Furthermore, the board also found: "12. The decedent received the sum of $50.00 per week as indicated by the corporation's pay roll records and testimony of record." (emphasis supplied) Bernard Babis testified as follows: "Q. How was your father carried on the books of the corporation so far as his $50. per week is concerned? A. I don't understand the question. What
[ 179 Pa. Super. Page 621]
do you mean by how was he carried on the books of the corporation? As an employee, as a workingman, the same as all the working men. Only the working men were carried on the books as employees; no officers were. (57a) ... Q. Was your father carried on as an employee for social security purposes? A. Yes, sir. ... Q. Was your father carried as an employee for unemployment and Workmen's Compensation purposes? A. Yes, sir."
This case is further complicated by the board's 13th finding which reads as follows: "The weekly payment to the decedent was not as a salary nor as wages but was money received by him as a participant in a joint venture with members of his immediate family." If this is a finding of fact, there is no evidence to support it. If it is a conclusion, it is unwarranted. Defendant was a duly organized Pennsylvania corporation. Our courts will not sanction a disregard of the corporate entity merely because the stock is closely held. There must be present some item of unfairness, injustice or some compelling public policy favoring such disregard. Tucker v. Binenstock, 310 Pa. 254, 263, 165 A. 247.No such unfairness or injustice is involved here. Santi v. American Coal Exchange, 91 Pa. Superior Ct. 271, cited by appellant is not apposite. We held there only that Santi was a salaried executive. The entity was not disregarded.

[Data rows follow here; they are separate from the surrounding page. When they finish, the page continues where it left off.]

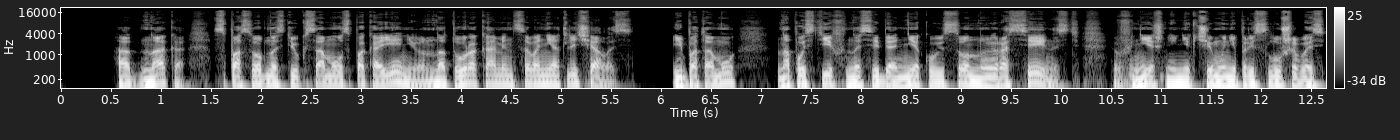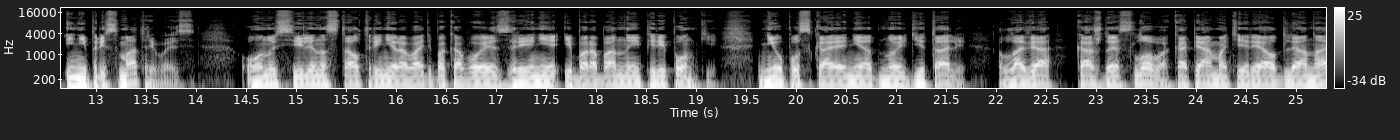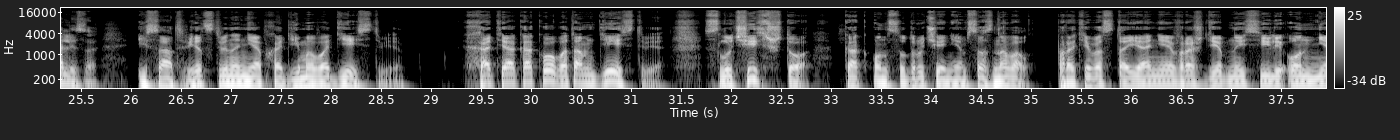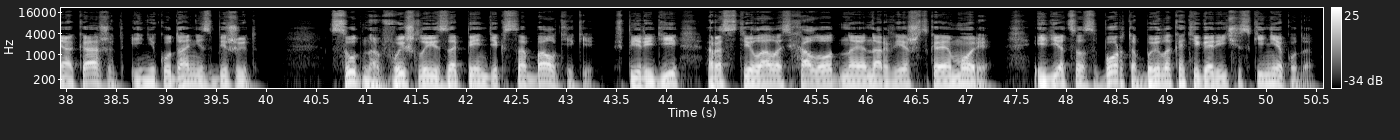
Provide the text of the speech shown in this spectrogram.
Однако способностью к самоуспокоению натура Каменцева не отличалась. И потому, напустив на себя некую сонную рассеянность, внешне ни к чему не прислушиваясь и не присматриваясь, он усиленно стал тренировать боковое зрение и барабанные перепонки, не упуская ни одной детали, ловя каждое слово, копя материал для анализа и, соответственно, необходимого действия. Хотя какого там действия? Случись что, как он с удручением сознавал, противостояние враждебной силе он не окажет и никуда не сбежит. Судно вышло из аппендикса Балтики – Впереди расстилалось холодное норвежское море, и деться с борта было категорически некуда.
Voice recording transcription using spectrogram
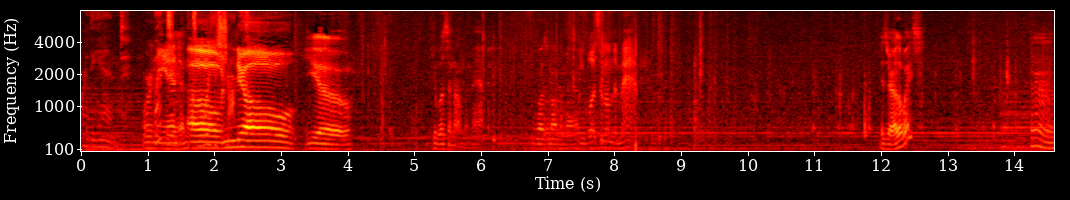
Or the end. Or in But the end. worth Oh no! Yo. He wasn't on the map. He wasn't on the map. He wasn't on the map. Is there other ways? Hmm.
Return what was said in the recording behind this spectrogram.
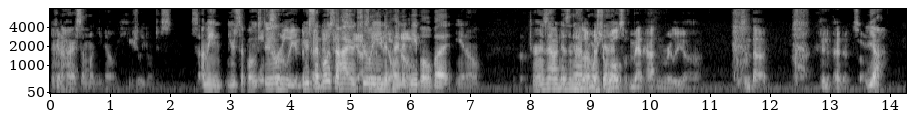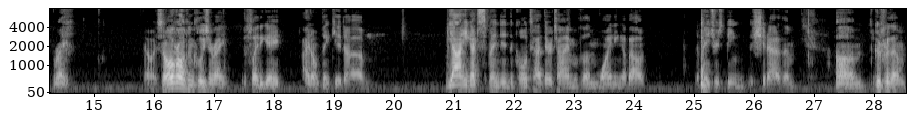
they're gonna hire someone, you know. You usually don't just I mean, you're supposed Well, to. truly You're supposed to hire yeah, truly someone independent people, but you know, turns out it doesn't Turns happen out like Mr. that. Wells of Manhattan really uh, isn't that independent. So Yeah, right. Anyway, so overall conclusion, right? The Flight of Gate. I don't think it. Um, yeah, he got suspended. The Colts had their time of them whining about the Patriots being the shit out of them. Um, good for them,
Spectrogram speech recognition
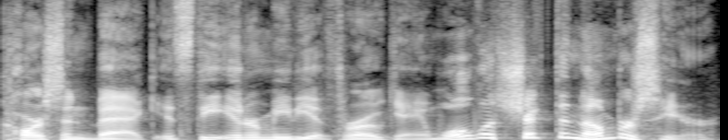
Carson Beck, it's the intermediate throw game. Well, let's check the numbers here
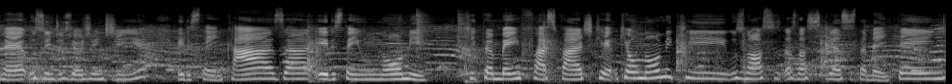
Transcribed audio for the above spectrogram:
né? Os índios de hoje em dia, eles têm casa, eles têm um nome que também faz parte, que é, que é o nome que os nossos, as nossas crianças também têm.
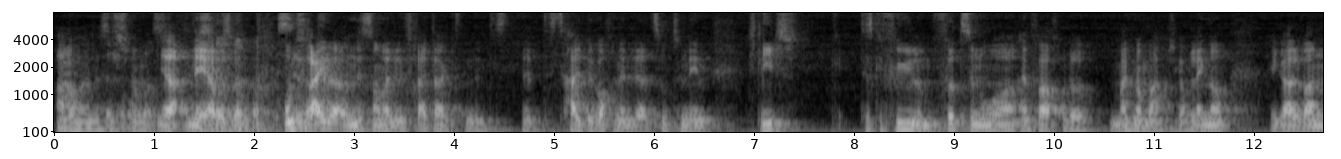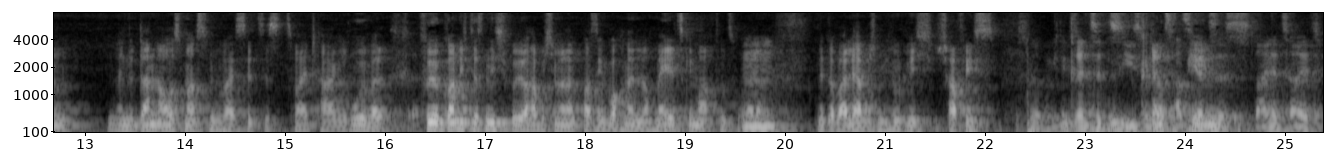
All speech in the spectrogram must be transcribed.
Aber ja, das, das, ist schon. Was. Ja, nee, aber so. und Freitag, und jetzt nochmal den Freitag, das, das, halbe Wochenende dazu zu nehmen. Ich liebe es, das Gefühl um 14 Uhr einfach, oder manchmal mache ich auch länger, egal wann, wenn du dann ausmachst und du weißt, jetzt ist zwei Tage Ruhe, weil früher konnte ich das nicht, früher habe ich immer dann quasi am Wochenende noch Mails gemacht und so weiter. Mhm. Mittlerweile habe ich mich wirklich, schaffe ich es. Dass du da wirklich eine Grenze ziehst Grenze und ab jetzt ist deine Zeit.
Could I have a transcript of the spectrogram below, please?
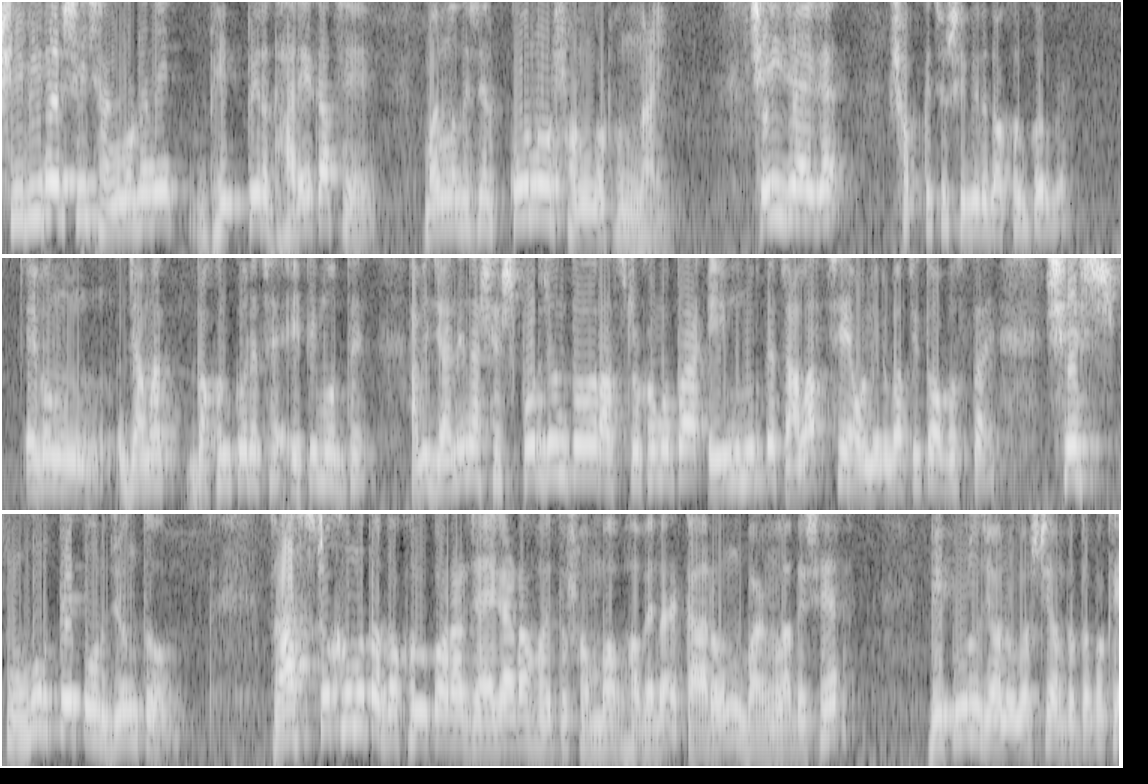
শিবিরের সেই সাংগঠনিক ভিত্তির ধারে কাছে বাংলাদেশের কোনো সংগঠন নাই। সেই জায়গায় সব কিছু শিবির দখল করবে। জামাত দখল করেছে ইতিমধ্যে। আমি জানি না শেষ পর্যন্ত রাষ্ট্র ক্ষমতা এই মুহূর্তে চালাচ্ছে অনির্বাচিত অবস্থায়। শেষ মুহূর্তে পর্যন্ত রাষ্ট্র ক্ষমতা দখল করার জায়গাটা হয়তো সম্ভব হবে না, কারণ বাংলাদেশের বিপুল জনগোষ্ঠী অন্ততপক্ষে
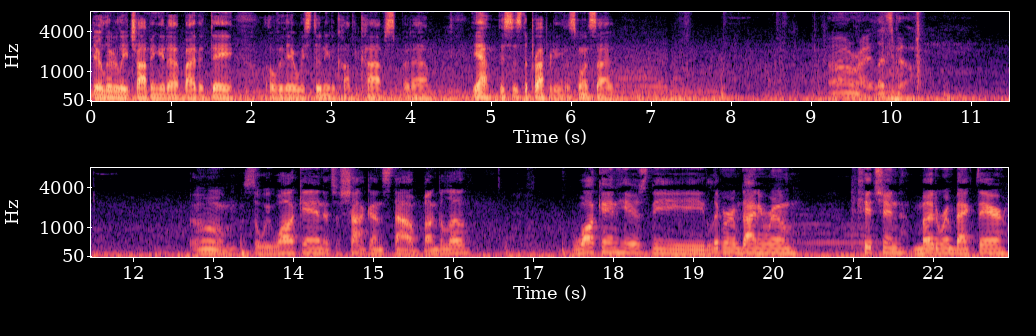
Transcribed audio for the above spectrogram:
they're literally chopping it up by the day over there. We still need to call the cops. But um, yeah, this is the property. Let's go inside. All right, let's go. Boom. So we walk in, it's a shotgun style bungalow. Walk in, here's the living room, dining room, kitchen, mud room back there,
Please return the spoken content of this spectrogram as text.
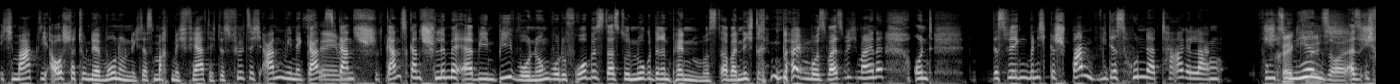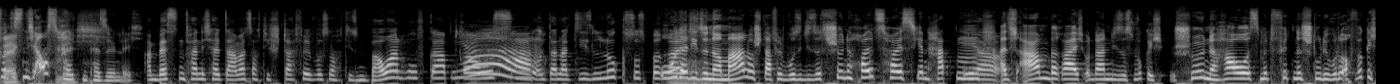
Ich mag die Ausstattung der Wohnung nicht. Das macht mich fertig. Das fühlt sich an wie eine ganz, Same. ganz, ganz, ganz schlimme Airbnb-Wohnung, wo du froh bist, dass du nur drin pennen musst, aber nicht drin bleiben musst. Weißt du, wie ich meine? Und deswegen bin ich gespannt, wie das 100 Tage lang funktionieren soll. Also ich würde es nicht aushalten persönlich. Am besten fand ich halt damals noch die Staffel, wo es noch diesen Bauernhof gab Ja. draußen und dann hat diesen Luxusbereich. Oder diese Normalo-Staffel, wo sie dieses schöne Holzhäuschen hatten Ja. als Armenbereich und dann dieses wirklich schöne Haus mit Fitnessstudio, wo du auch wirklich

We cannot change or make new findings of fact. The record as it stands contains inconsistent findings and conclusions and our only recourse is to remand the case to the compensation authorities for clarification of these inconsistencies. See Leber v. Naftulin, 179 Pa. Superior Ct. 22, 115 A.2d 768.

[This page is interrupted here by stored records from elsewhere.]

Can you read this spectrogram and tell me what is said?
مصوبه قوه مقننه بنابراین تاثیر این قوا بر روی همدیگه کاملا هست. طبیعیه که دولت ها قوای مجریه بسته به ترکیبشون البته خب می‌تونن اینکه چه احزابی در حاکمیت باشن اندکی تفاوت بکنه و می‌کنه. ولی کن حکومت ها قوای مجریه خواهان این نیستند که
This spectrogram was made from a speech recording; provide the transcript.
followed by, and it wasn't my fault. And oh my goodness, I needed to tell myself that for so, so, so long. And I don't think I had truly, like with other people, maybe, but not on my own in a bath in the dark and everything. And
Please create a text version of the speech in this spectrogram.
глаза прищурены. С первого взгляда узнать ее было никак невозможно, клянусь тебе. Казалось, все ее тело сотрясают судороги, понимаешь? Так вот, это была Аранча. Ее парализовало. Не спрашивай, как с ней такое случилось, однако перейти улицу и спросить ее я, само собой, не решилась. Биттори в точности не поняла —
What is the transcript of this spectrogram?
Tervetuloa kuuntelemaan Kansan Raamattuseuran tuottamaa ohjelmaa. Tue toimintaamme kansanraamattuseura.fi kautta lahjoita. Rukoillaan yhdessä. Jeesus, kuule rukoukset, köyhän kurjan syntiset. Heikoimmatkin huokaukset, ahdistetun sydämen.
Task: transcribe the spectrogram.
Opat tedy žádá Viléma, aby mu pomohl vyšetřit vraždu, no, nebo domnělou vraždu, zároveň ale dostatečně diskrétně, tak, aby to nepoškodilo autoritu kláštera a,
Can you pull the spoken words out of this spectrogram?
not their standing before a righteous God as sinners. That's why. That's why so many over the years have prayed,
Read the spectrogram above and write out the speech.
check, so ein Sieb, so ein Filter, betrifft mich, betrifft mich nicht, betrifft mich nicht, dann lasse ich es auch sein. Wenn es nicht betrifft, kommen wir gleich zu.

The judgment is reversed and the record is ordered remanded to the board for further consideration and determination consistent with this opinion.